The report tells of one instance in which ICE used backend Facebook data to determine when the account of the person in question was accessed, as well as the IP addresses corresponding to each login. The agents reportedly combined this data with other routinely used records, such as phone records, to pinpoint his location.
Alongside Facebook’s Cambridge Analytica scandal, the Intercept story underscores questions about Facebook’s data privacy, but the use of Facebook data in ICE’s investigations is not illegal. The Intercept reports that the Stored Communications Act lets law enforcement request information from third-party record holders, including Facebook.
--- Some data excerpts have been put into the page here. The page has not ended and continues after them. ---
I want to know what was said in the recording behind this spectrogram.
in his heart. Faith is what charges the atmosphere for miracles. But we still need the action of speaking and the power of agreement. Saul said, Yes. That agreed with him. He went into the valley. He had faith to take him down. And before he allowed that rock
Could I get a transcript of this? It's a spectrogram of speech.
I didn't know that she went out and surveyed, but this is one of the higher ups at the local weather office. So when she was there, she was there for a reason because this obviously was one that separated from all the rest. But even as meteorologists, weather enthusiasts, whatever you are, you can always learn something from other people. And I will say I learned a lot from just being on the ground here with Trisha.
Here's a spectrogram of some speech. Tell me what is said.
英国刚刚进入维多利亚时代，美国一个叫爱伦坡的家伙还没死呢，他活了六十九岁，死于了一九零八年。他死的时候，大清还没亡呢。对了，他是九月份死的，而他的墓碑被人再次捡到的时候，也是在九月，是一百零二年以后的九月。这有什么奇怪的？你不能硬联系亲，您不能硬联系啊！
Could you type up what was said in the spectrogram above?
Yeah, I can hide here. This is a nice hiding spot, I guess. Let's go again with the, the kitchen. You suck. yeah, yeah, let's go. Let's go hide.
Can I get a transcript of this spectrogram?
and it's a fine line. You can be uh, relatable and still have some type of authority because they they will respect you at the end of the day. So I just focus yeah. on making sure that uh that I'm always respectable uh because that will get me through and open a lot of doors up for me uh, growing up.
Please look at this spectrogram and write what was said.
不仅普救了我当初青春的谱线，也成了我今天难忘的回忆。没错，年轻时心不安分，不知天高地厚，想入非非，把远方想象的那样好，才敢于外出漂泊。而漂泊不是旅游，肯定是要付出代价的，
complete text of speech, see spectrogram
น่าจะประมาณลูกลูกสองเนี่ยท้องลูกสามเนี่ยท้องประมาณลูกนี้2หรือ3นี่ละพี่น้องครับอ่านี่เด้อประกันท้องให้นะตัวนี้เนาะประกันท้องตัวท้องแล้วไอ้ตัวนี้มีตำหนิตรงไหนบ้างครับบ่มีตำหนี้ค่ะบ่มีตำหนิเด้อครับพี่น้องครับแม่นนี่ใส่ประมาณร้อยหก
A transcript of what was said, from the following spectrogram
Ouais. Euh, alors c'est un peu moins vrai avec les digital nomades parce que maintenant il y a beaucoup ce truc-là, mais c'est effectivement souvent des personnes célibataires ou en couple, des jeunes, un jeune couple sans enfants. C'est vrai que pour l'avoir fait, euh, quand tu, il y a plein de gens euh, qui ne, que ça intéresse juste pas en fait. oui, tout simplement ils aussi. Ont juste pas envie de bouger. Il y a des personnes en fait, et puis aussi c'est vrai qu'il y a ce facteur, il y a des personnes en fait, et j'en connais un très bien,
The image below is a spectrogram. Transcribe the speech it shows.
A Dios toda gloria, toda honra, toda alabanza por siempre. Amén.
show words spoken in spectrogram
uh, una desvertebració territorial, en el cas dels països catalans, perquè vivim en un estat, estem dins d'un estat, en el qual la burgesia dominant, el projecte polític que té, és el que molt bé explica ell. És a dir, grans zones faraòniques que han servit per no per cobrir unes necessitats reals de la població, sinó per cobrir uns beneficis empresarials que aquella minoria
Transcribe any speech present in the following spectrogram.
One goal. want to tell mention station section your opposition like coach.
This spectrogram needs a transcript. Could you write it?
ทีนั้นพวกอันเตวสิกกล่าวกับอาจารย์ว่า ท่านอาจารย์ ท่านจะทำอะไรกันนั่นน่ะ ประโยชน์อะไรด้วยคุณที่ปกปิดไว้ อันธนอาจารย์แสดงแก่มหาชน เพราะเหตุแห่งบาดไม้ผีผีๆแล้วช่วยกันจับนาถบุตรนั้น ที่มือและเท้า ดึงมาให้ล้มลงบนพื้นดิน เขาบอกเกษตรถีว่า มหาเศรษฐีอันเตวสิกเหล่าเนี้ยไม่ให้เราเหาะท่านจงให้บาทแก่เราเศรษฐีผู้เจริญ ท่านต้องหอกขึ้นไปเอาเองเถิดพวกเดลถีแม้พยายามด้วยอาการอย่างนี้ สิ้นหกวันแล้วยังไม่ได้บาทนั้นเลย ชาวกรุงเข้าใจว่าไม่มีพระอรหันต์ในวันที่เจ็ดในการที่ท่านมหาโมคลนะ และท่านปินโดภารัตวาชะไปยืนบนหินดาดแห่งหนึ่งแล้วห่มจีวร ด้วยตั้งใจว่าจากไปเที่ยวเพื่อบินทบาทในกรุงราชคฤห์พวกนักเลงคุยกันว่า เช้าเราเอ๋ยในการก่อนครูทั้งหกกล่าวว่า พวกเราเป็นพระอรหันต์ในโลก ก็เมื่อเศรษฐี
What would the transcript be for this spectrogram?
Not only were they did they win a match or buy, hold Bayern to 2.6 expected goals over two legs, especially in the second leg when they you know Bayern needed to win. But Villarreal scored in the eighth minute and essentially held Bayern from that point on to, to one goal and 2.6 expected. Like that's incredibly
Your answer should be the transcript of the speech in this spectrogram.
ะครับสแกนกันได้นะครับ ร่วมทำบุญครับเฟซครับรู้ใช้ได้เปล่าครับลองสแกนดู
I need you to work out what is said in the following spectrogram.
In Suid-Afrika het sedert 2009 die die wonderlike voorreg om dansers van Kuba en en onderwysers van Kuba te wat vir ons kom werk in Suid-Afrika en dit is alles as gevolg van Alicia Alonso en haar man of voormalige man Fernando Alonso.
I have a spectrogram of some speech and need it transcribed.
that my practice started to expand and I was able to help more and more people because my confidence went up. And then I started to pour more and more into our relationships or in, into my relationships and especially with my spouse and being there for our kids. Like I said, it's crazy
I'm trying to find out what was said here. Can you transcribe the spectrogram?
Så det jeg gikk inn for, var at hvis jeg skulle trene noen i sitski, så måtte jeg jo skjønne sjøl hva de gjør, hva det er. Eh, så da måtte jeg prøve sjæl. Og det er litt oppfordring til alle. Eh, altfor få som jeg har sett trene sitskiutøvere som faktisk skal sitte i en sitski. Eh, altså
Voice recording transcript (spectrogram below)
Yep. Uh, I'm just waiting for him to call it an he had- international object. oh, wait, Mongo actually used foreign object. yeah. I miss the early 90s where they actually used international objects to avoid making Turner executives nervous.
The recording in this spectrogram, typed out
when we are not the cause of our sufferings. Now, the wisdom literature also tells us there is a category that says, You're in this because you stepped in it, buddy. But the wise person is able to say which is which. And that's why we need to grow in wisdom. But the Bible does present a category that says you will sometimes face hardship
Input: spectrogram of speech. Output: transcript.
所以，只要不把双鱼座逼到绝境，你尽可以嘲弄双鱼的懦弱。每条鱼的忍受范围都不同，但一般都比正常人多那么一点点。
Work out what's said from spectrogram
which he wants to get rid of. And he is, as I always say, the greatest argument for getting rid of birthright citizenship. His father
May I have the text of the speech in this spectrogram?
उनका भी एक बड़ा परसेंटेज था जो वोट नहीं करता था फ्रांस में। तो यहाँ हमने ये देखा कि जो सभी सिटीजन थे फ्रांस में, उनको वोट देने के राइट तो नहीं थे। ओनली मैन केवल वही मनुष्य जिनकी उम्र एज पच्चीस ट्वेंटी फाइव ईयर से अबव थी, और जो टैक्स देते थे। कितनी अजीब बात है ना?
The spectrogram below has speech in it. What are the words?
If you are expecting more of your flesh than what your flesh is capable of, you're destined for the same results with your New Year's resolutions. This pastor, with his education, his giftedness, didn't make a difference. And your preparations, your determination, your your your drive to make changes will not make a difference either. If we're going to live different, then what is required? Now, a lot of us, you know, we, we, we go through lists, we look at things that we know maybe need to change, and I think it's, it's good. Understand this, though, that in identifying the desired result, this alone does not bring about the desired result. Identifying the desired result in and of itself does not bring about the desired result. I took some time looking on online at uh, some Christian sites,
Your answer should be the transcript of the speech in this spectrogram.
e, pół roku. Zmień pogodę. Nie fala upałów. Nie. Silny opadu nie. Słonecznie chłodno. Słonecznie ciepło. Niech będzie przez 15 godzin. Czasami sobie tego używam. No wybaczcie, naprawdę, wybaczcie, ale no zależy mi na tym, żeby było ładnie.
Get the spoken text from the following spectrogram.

Facebook corroborated this point, telling The Intercept that “ICE sent valid legal process to us in an investigation said to involve an active child predator,” explaining that it responded to this request “with data consistent with our publicly available data disclosure standards.” However, Facebook denies that the data was used to identify an immigration law violation, saying it “does not provide ICE or any other law enforcement agency with any special data access to assist with the enforcement of immigration law.”
Beyond the legal issue, the report further demonstrates the increasingly aggressive tools ICE is using in its mission to crackdown on immigration and comply with the Trump administration’s deportation drives. Last September, ICE worked with Motel 6 to obtain guest information and in January immigration agents targeted dozens of 7-Eleven stores, arresting 21 people suspected of being in the U.S. illegally.